Imagine being legally blind one day and being able to see with close to 20/20 vision the next. Ottawa-based eSight Eyewear is helping people do just that. Last October the company began offering its game-changing eyewear to the public, and it has already signed up around 70 users.
While most vision-enhancing devices improve close-range vision or distance vision, but not both—at least not seamlessly—eSight automatically adapts to whatever the user is looking at, whether it’s a book 12 inches away or a TV screen 12 feet away.

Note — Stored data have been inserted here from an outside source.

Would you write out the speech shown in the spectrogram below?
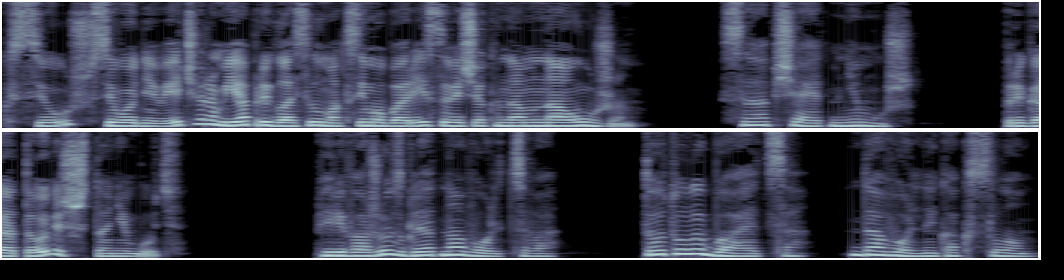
«Ксюш, сегодня вечером я пригласил Максима Борисовича к нам на ужин», — сообщает мне муж. «Приготовишь что-нибудь?» Перевожу взгляд на Вольцева. Тот улыбается, довольный как слон.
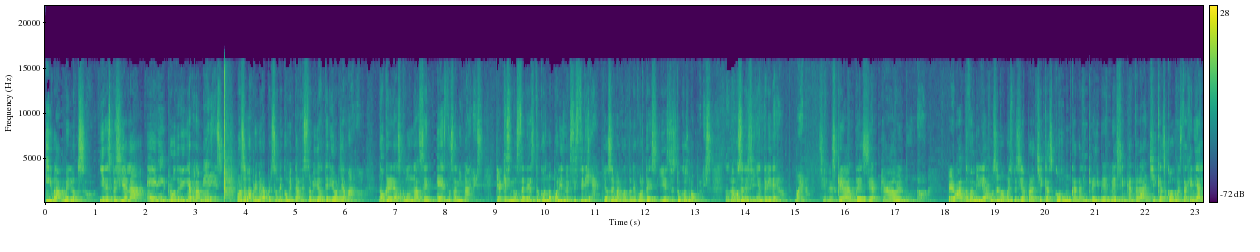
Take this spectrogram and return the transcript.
Iván Veloso y en especial a Eric Rodríguez Ramírez por ser la primera persona en comentar nuestro video anterior llamado No creerás cómo nacen estos animales, ya que sin ustedes tu Cosmópolis no existiría. Yo soy Marco Antonio Cortés y este es tu Cosmópolis. Nos vemos en el siguiente video. Bueno, si no es que antes se acabe el mundo. Pero alto familia, un saludo muy especial para Chicas Cosmo, un canal increíble, les encantará. Chicas Cosmo está genial.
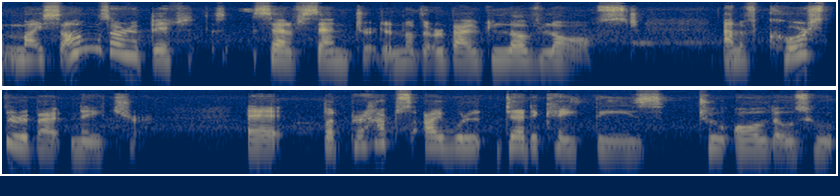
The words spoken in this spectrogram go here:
my songs are a bit self-centered and they're about love lost, and of course they're about nature. Uh, but perhaps I will dedicate these to all those who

The actual technology looks like a pair of bulky, futuristic sunglasses connected to a small controller unit. The glasses contain a high-definition camera that captures whatever the user is looking at and then projects that in real time onto two screens in front of a person’s eyes. Those images can be personalized for size, colour and contrast depending on the user’s needs. The eyewear doesn’t work for all types of low vision and blindness—but it does improve sight for those with macular degeneration, diabetic retinopathy and some kinds of glaucoma.

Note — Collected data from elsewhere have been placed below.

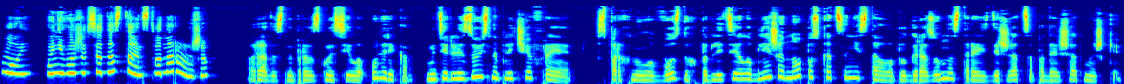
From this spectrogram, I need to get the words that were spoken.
«Ой, у него же все достоинство наружу!» — радостно провозгласила Ульрика, материализуясь на плече Фрея. Вспорхнула в воздух, подлетела ближе, но опускаться не стала, благоразумно стараясь держаться подальше от мышки.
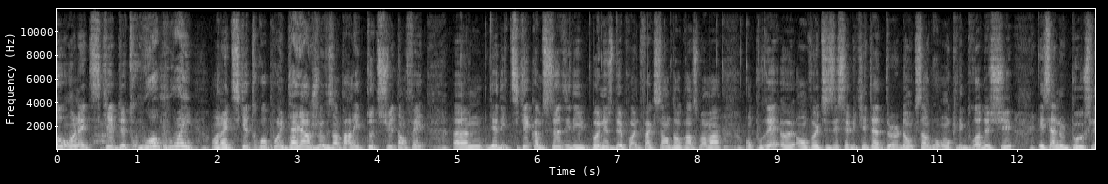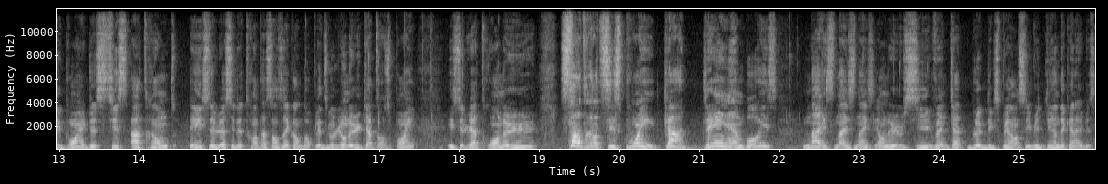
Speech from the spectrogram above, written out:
Oh, on a un ticket de 3 points. On a un ticket de 3 points. D'ailleurs, je vais vous en parler tout de suite, en fait. Euh, il y a des tickets comme ça, des bonus de points de faction. Donc, en ce moment, on pourrait, euh, on va utiliser celui qui est à 2. Donc, en gros, on clique droit dessus et ça nous booste les points de 6 à 30. Et celui-là, c'est de 30 à 150. Donc, let's go, lui, on a eu 14 points. Et celui à 3, on a eu 136 points. God damn, boys. Nice, nice, nice. Et on a eu aussi 24 blocs d'expérience et 8 graines de cannabis.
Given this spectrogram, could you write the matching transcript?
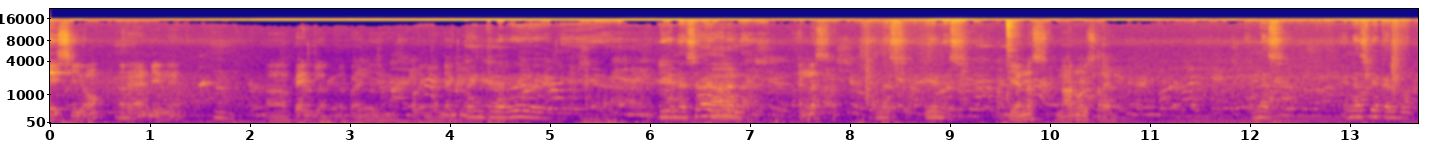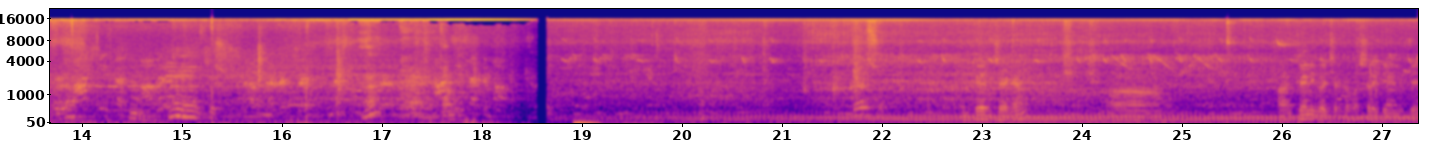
ஏசியும் ரேண்டின்னு பெயின் போடுங்க பெயின் கில்லரு டிஎன்எஸ்ஸா யாரும் NS. NS DNS. NS normal sir. NS என்எஸ்லேயே கல்வி கொடுக்குறேன் ம் பேர் ஜெகன். கிளினிக் வச்சுருக்கேன் ஃபஸ்ட்டு கிளினிக்கு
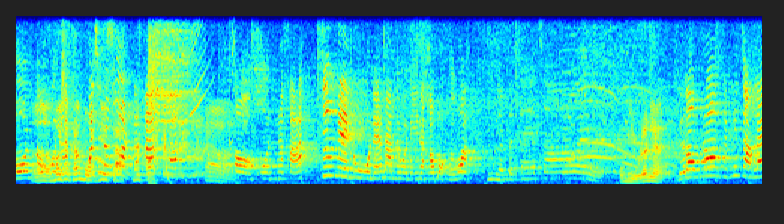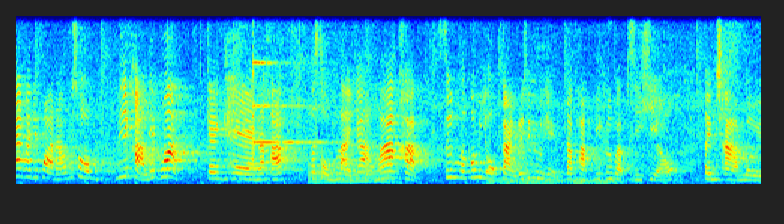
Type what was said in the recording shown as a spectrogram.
คนต่อเอคอนไม่ใช่ทั้งหมดไม่ใช่ทั้งหมดที่นะคะสั่งอ่าต่อคนนะคะ ซึ่งเมนู แนะนำในวันนี้นะคะ บอกเลยว่าเหนือแต่แต่เจ้า ผมหิวแล้วเนี่ย เดี๋ยวเราเริ่มกันที่จานแรกเลยดีกว่านะคุณผู้ชมนี่ค่ะเรียกว่าแกงแครนะคะ ผสมหลายอย่างมากค่ะ ซึ่งแล้วก็มีอกไก่ด้วยที่วิวเห็น แต่ผักนี่คือแบบสีเขียวเต็มชามเลย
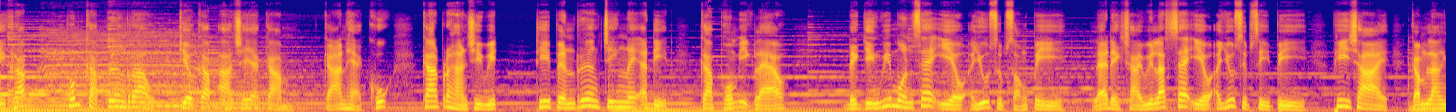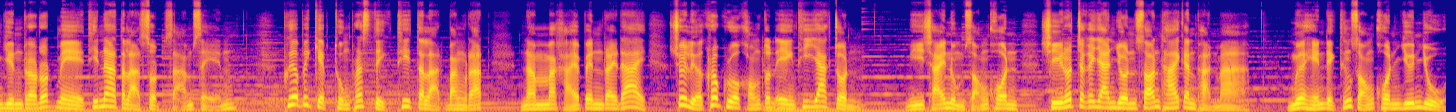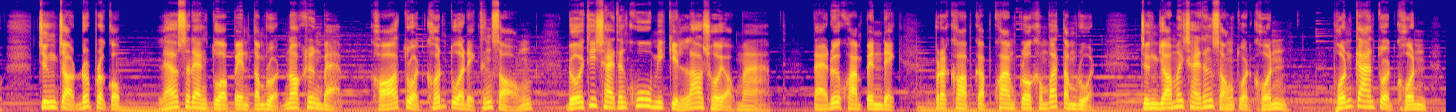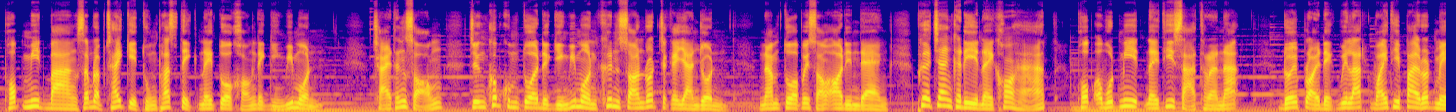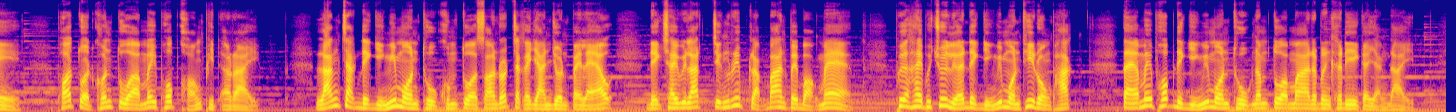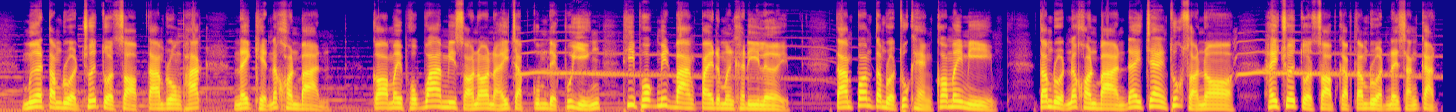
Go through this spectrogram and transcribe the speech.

With an aging population and a global diabetes epidemic raging, the number of people with severe vision impairments is growing quickly. And although the eyewear might look cumbersome and comes with a hefty price tag—around $15,000 for the eyewear and the service package—it allows those people to engage fully with the world around them. “It’s somewhat transformational,” says CEO Kevin Rankin. “It lets people go about their lives.”